Sheetal was the tiniest girl in her class, and she knew this all too well. At thirteen, while her fellow classmates at Saint Augustine High School were sneaking to the local tailor shop after school in order to get their extra school uniforms fitted, mostly to accentuate their newly acquired over the past summer, Sheetal continued to attend class day in and day out in the same set of duds she has worn since class four. When the school year started in early June, she didn’t once imagine seventh grade would turn out to be so hard.Roma, Seema, even Parveen, who was the second shortest girl in her class had arrived at the threshold of what the adults called “womanhood” before Sheetal could so much as stumble anywhere close to it. At four feet eight inches in height and forty three kilograms in weight, most of which was bone mass, Continue reading
I began tucking him into his bed and he tells me, “Daddy, check for monsters beneath my bed!” He was a brave kid, never scared of anything but maybe he too was picking up on the atmosphere of the house. His wide watery eyes stared at me as if to confirm my suspicions. My legs began to shiver and I had to take a dry gulp. I almost ran out of his room, but you never let you child know you are too afraid to look beneath his bed! Continue reading
It took a while, but we made it happen and it’s just a start. More will follow.
Our first book, THE GHOST WALK and tales of terror … (a horror anthology) is out, and ready for grabs. Buy it here
About The Ghost of Walk and tales of terror:

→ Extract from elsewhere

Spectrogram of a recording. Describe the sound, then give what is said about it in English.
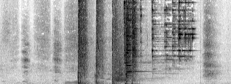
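Sniper gunfire in an audio drama strikes a mirror poked around a corner: a few sharp, loud cracks mixed with breaking glass, followed by lighter clinking debris. “Doyle pokes a mirror around the corner to see what's happening, and it's immediately shot at by the sniper.”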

“The Ghost Walk & tales of terror” is a collection of short horror stories that capture the fears and horrors borne out of the contemporary Indian mind. From the ghost walk of first year grad students to a hallucinating artist creating a masterpiece. From a quarreling couple driving to a disaster to children playing with faceless dolls. Continue reading